Stored data:
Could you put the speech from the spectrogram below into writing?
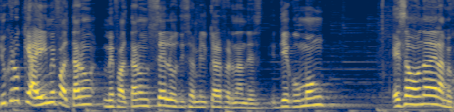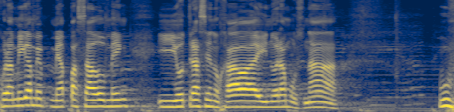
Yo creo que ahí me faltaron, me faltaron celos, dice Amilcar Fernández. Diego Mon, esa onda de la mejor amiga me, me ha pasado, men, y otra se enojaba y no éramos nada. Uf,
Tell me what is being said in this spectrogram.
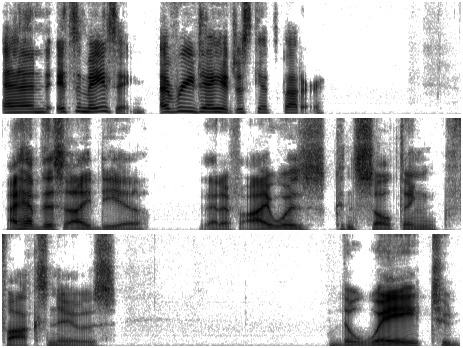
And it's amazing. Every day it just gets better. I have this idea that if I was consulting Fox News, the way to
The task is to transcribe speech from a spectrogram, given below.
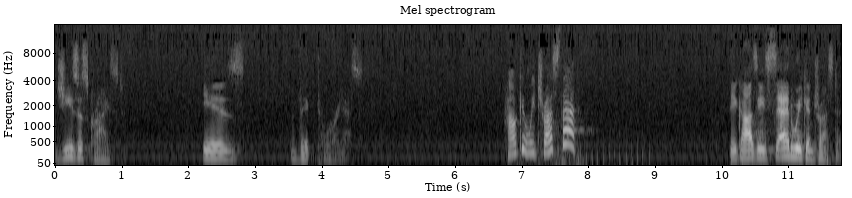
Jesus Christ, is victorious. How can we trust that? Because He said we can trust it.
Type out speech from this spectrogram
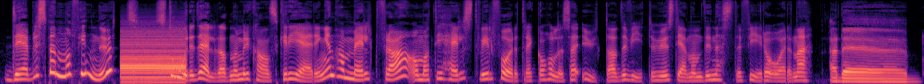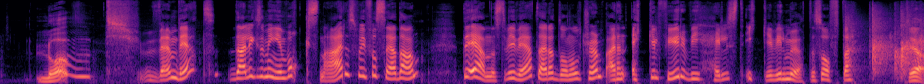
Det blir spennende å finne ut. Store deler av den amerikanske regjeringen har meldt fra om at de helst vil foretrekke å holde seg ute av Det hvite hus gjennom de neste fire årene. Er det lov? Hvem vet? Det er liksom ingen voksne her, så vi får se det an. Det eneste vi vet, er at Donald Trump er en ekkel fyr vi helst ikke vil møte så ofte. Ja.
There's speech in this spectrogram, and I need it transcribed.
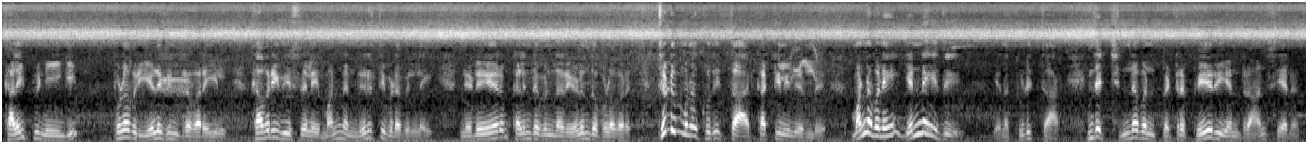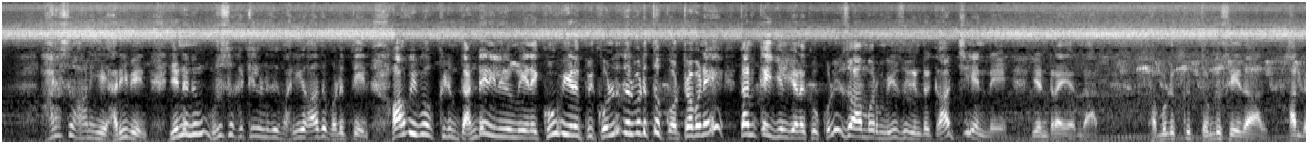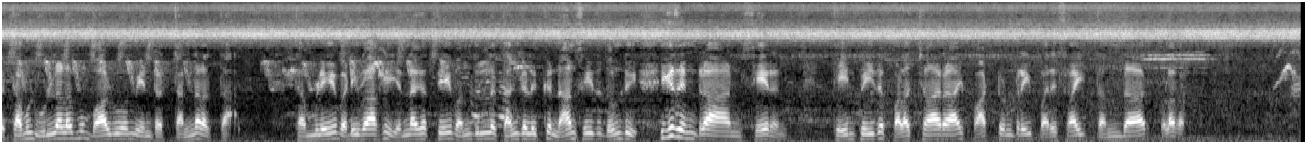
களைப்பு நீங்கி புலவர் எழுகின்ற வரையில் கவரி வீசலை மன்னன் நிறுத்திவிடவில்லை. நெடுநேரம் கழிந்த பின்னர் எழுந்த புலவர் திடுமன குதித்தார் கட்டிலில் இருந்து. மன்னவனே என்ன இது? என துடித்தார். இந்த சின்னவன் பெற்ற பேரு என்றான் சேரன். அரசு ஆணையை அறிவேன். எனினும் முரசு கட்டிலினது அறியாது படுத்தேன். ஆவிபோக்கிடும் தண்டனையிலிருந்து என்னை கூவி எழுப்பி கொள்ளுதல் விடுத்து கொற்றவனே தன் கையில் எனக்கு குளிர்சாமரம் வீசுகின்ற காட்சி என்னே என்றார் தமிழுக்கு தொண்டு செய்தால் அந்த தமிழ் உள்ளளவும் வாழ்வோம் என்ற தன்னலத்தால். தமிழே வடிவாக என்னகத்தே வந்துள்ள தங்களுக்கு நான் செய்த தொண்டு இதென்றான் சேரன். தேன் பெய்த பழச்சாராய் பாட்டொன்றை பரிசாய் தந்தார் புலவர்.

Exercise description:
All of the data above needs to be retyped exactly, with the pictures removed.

Problem solution:
Could you put the speech from the spectrogram below into writing?
Yo creo que ahí me faltaron, me faltaron celos, dice Amilcar Fernández. Diego Mon, esa onda de la mejor amiga me, me ha pasado, men, y otra se enojaba y no éramos nada. Uf,
Tell me what is being said in this spectrogram.
And it's amazing. Every day it just gets better. I have this idea that if I was consulting Fox News, the way to
The task is to transcribe speech from a spectrogram, given below.
Jesus Christ, is victorious. How can we trust that? Because He said we can trust it.
Type out speech from this spectrogram
Det blir spennende å finne ut. Store deler av den amerikanske regjeringen har meldt fra om at de helst vil foretrekke å holde seg ute av Det hvite hus gjennom de neste fire årene. Er det lov? Hvem vet? Det er liksom ingen voksne her, så vi får se det an. Det eneste vi vet, er at Donald Trump er en ekkel fyr vi helst ikke vil møte så ofte. Ja.
There's speech in this spectrogram, and I need it transcribed.
களைப்பு நீங்கி புலவர் எழுகின்ற வரையில் கவரி வீசலை மன்னன் நிறுத்திவிடவில்லை. நெடுநேரம் கழிந்த பின்னர் எழுந்த புலவர் திடுமன குதித்தார் கட்டிலில் இருந்து. மன்னவனே என்ன இது? என துடித்தார். இந்த சின்னவன் பெற்ற பேரு என்றான் சேரன். அரசு ஆணையை அறிவேன். எனினும் முரசு கட்டிலினது அறியாது படுத்தேன். ஆவிபோக்கிடும் தண்டனையிலிருந்து என்னை கூவி எழுப்பி கொள்ளுதல் விடுத்து கொற்றவனே தன் கையில் எனக்கு குளிர்சாமரம் வீசுகின்ற காட்சி என்னே என்றார் தமிழுக்கு தொண்டு செய்தால் அந்த தமிழ் உள்ளளவும் வாழ்வோம் என்ற தன்னலத்தால். தமிழே வடிவாக என்னகத்தே வந்துள்ள தங்களுக்கு நான் செய்த தொண்டு இதென்றான் சேரன். தேன் பெய்த பழச்சாராய் பாட்டொன்றை பரிசாய் தந்தார் புலவர்.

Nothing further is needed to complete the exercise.